POSTED: Monday, April 29, 2013 - 9:56pm
UPDATED: Tuesday, April 30, 2013 - 9:04pm
Baton Rouge, LA (NBC33) — A recently-opened clinic is gaining attention from beyond Baton Rouge because of its commitment to the men and women who fight for our nation.
The Post Trauma Institute of Louisiana  opened in January on Harrell's Ferry Road. It sees anyone, to help them through their mental health problems, but it takes pride in its work with veterans. Some had already come from as far away as Lake Charles and Shreveport, though the clinic did not market itself there.
"It's part of why we do what we do," said Lawrence Salone, who founded the clinic. "I'm a veteran, I know exactly what they go through, what a veteran goes through coming back home, and how the world just may not make as much sense."
Salone spent ten years as a member of the Louisiana National Guard, including an 18-month tour in Iraq. He understands the difficulties faced by many troops as they return home from war.
"When you come back and you take off the fatigues and put down the M-16s, or the M-4, and you pick back up your iPad, or you pick back up the task of the business that you left, it just... there's an adjustment period," he said.
Christina Barrios  is a licensed social worker, and one of the therapists on PTI's staff. She works with a wide variety of patients, including some who served in the armed forces.
"And they go to work, but they don't know what their purpose is," she stated, "and they're having a hard time readjusting to everyday life and doing this kind of mundane things."
The support Americans show their troops often fades when s/he takes off the uniform. Even though they face life-or-death situations in war zones, many veterans struggle to adapt to the complexity of civilian life.
"In war," Salone stated, "your priorities are drilled down to four things: you want to eat; you want to sleep; execute your duties; and then you want to stay alive, you want to take care of your buddy. In those four things, I mean, life is really simple. It's manageable, cause there's a lot of moving pieces.
"When you come home, those four things expand to about 4,000. Think about it: you get up in the morning, you got the television on; you check your email; your spouse is telling you about the mortgage; you have the kids; you have the work. There's so many things that tug at you, and you hadn't processed that 18-month deployment and the things that you saw."
But many people expect those veterans to remain the strong, independent people who first signed up for duty.
"The way that translates to everyday interactions, that invincibility, that same guy that may be homeless, the same guy that may be in the ER room, he wants to get better," Salone said. "He's gonna fight, he's gonna fight to get better. He doesn't want you, he doesn't want me, to go and hand him out a thing. Just point him in the right direction."
Barrios believes many veterans do not seek help because they do not have peers who have used a therapist.
Salone added that others believe mental health problems are a defect, rather than something to treat.
"We have to take that stigma off of mental health," he said. "In my eyes, it's no different.
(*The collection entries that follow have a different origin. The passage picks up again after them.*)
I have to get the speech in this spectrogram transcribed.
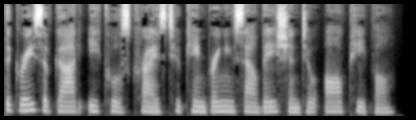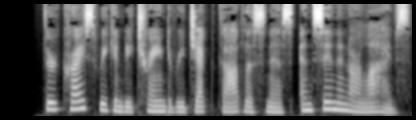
The grace of God equals Christ who came bringing salvation to all people. Through Christ we can be trained to reject godlessness and sin in our lives.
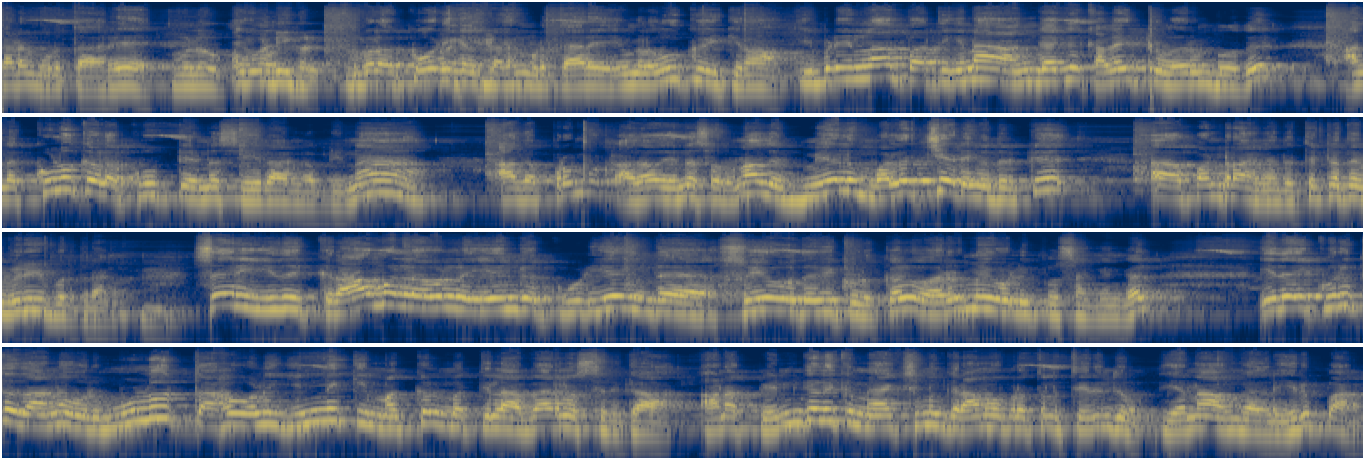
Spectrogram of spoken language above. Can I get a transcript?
கடன் கொடுத்தாரு. இவ்வளவு கோடிகள். இவ்வளவு கோடிகள் கடன் கொடுத்தாரு. இவங்களை ஊக்குவிக்கிறோம். இப்படின்லாம் பார்த்தீங்கன்னா அங்கங்கே கலெக்டர் வரும்போது அந்த குழுக்களை கூப்பிட்டு என்ன செய்கிறாங்க அப்படின்னா அதை ப்ரொமோட் அதாவது என்ன சொல்கிறோன்னா அதை மேலும் வளர்ச்சி அடைவதற்கு பண்ணுறாங்க அந்த திட்டத்தை விரிவுபடுத்துகிறாங்க சரி இது கிராம லெவலில் இயங்கக்கூடிய இந்த சுய உதவி குழுக்கள் வறுமை ஒழிப்பு சங்கங்கள் இதை குறித்ததான ஒரு முழு தகவலும் இன்றைக்கி மக்கள் மத்தியில் அவேர்னஸ் இருக்கா? ஆனால் பெண்களுக்கு மேக்சிமம் கிராமப்புறத்தில் தெரிஞ்சிடும் ஏன்னா அவங்க அதில் இருப்பாங்க.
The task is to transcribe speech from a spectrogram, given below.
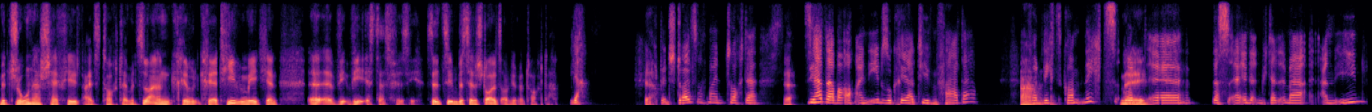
mit Jonah Sheffield als Tochter, mit so einem kre kreativen Mädchen, äh, wie, wie ist das für Sie? Sind Sie ein bisschen stolz auf Ihre Tochter? Ja. Ja. Ich bin stolz auf meine Tochter. Ja. Sie hatte aber auch einen ebenso kreativen Vater. Ah, Von nichts kommt nichts. Nee. Und äh, das erinnert mich dann immer an ihn.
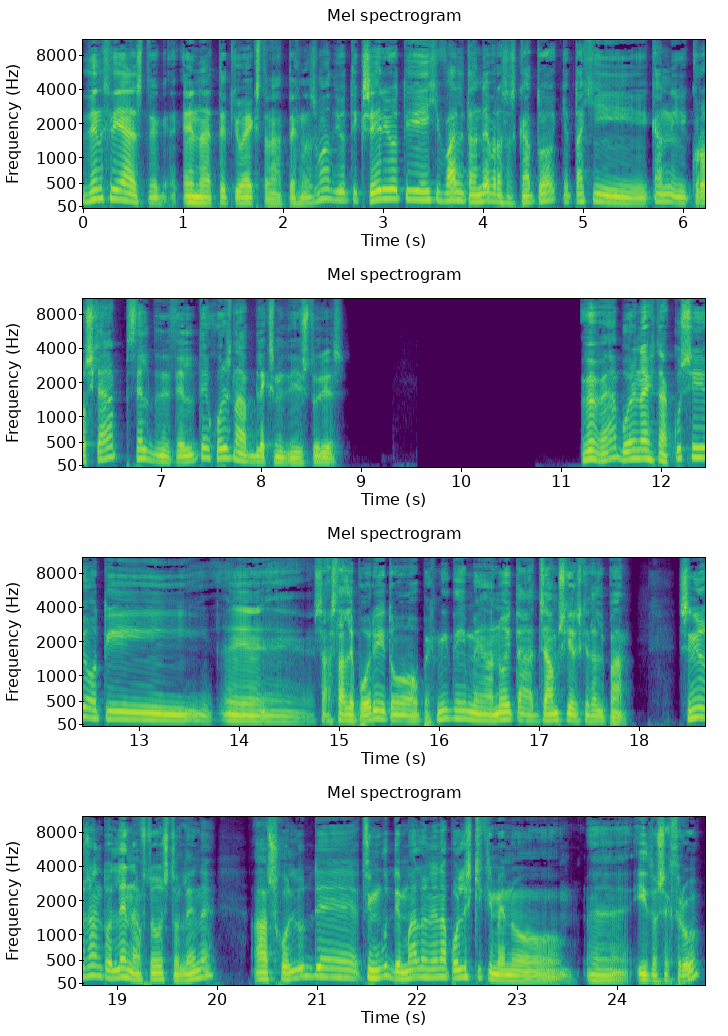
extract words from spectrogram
Δεν χρειάζεται ένα τέτοιο έξτρα τέχνασμα διότι ξέρει ότι έχει βάλει τα νεύρα σας κάτω και τα έχει κάνει κρόσια θέλετε δεν θέλετε χωρίς να μπλέξει με τις ιστορίες Βέβαια, μπορεί να έχετε ακούσει ότι ε, σας ταλαιπωρεί το παιχνίδι με ανόητα jumpscares κτλ. Συνήθως αν το λένε αυτό, το λένε, ασχολούνται, θυμούνται μάλλον ένα πολύ συγκεκριμένο ε, είδος εχθρού,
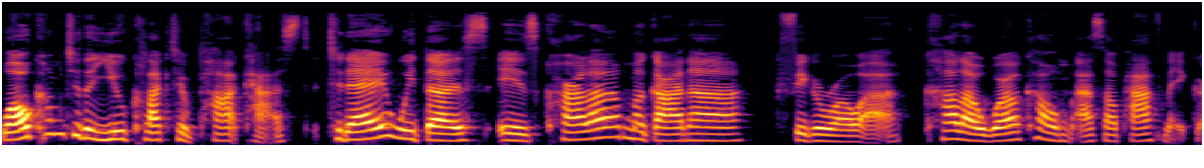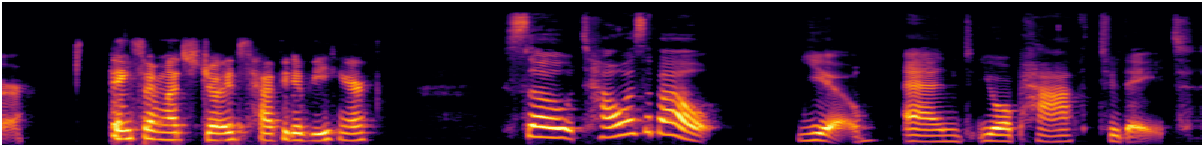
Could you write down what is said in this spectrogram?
Welcome to the YouCollective podcast. Today with us is Karla Magana Figueroa. Karla, welcome as our pathmaker. Thanks so much, Joyce. Happy to be here. So tell us about you and your path to date.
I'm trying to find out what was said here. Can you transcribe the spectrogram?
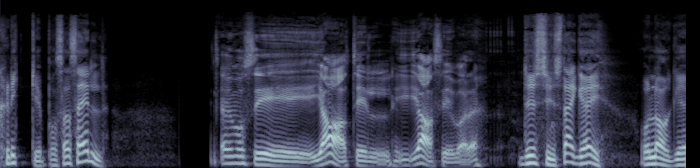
klikke på seg selv? Vi må si ja til Ja, sier vi bare. Du syns det er gøy å lage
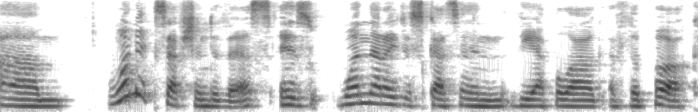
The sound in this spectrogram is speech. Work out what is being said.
Um, one exception to this is one that I discuss in the epilogue of the book,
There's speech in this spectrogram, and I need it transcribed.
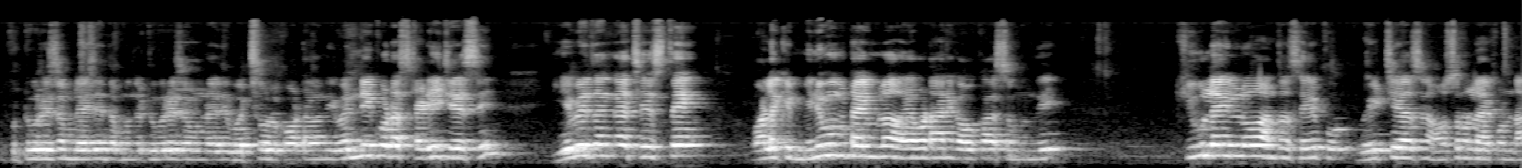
ఇప్పుడు టూరిజం లేదు ఇంతకుముందు టూరిజం ఉండేది వర్చువల్ కోట ఉంది ఇవన్నీ కూడా స్టడీ చేసి ఏ విధంగా చేస్తే వాళ్ళకి మినిమం టైంలో ఇవ్వడానికి అవకాశం ఉంది? క్యూ లైన్లో అంతసేపు వెయిట్ చేయాల్సిన అవసరం లేకుండా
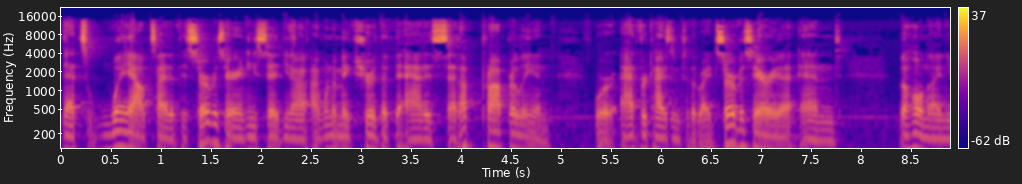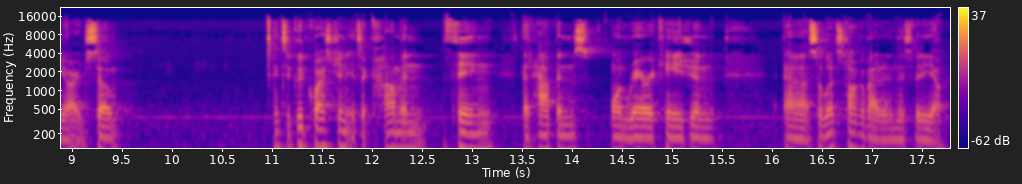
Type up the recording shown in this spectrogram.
that's way outside of his service area. And he said, you know, I want to make sure that the ad is set up properly and we're advertising to the right service area and the whole nine yards. So it's a good question. It's a common thing that happens on rare occasion. Uh, so let's talk about it in this video.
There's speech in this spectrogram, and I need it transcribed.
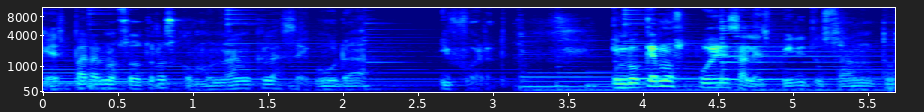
que es para nosotros como un ancla segura y fuerte. Invoquemos pues al Espíritu Santo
Mental health is no different from physical ailments or physical challenges that we face. We just have to approach it the same way."
"It's not a sign of weakness," Barrios agreed. "You know, everybody needs help. And I think that that shows that you have insight when you know that you need to go to therapy and ask for help."
Salone said there are not enough resources out there to take of our veterans, and those that do exist are overburdened. That is why so many veterans fall through the cracks.
"And we see that with the increase in suicide rates . We see that with the increases in domestic violence. These are good people. These are good people that are just trying to figure out their way to get back home. And that's why we're here."
President Barack Obama said he wants to bring tens of thousands of troops home  from Iraq and Afghanistan in the next year. Even though the wars in those countries are ending, the problem of veterans facing mental health problems shows no sign of going away.
"The reality of it is, we've been at war for ten years, over ten years," Salone said. "That's a huge mountain to climb. I don't think this problem goes away in five years, I think we better understand it in five years."
While getting information to veterans about available resources is important, "I think it's also going to involve a lot of education with their families," Barrios claimed, "and letting their families know that it's not an excuse, they're not excusing their behavior, they really are trying to work on things, but it's just going to take time."
Barrios said she uses a strengths-based approach with her patients. By getting her patients to identify with their positive qualities, they can overcome the negative aspects of acclimating to civilian life.
"I feel like when they leave here, and they feel a little bit more positive, even if it's just a tiny bit more positive about their lives, that I feel like I'm making a difference in helping them move towards where they want to be," she said.
If you or someone you know is a veteran who is considering suicide, call the Veterans Crisis Line at 800-273-8255. Louisiana has many suicide hotlines tailored to help different types of individuals; click here to view a list of them . For additional information about resources available to veterans, visit Warriors for Freedom .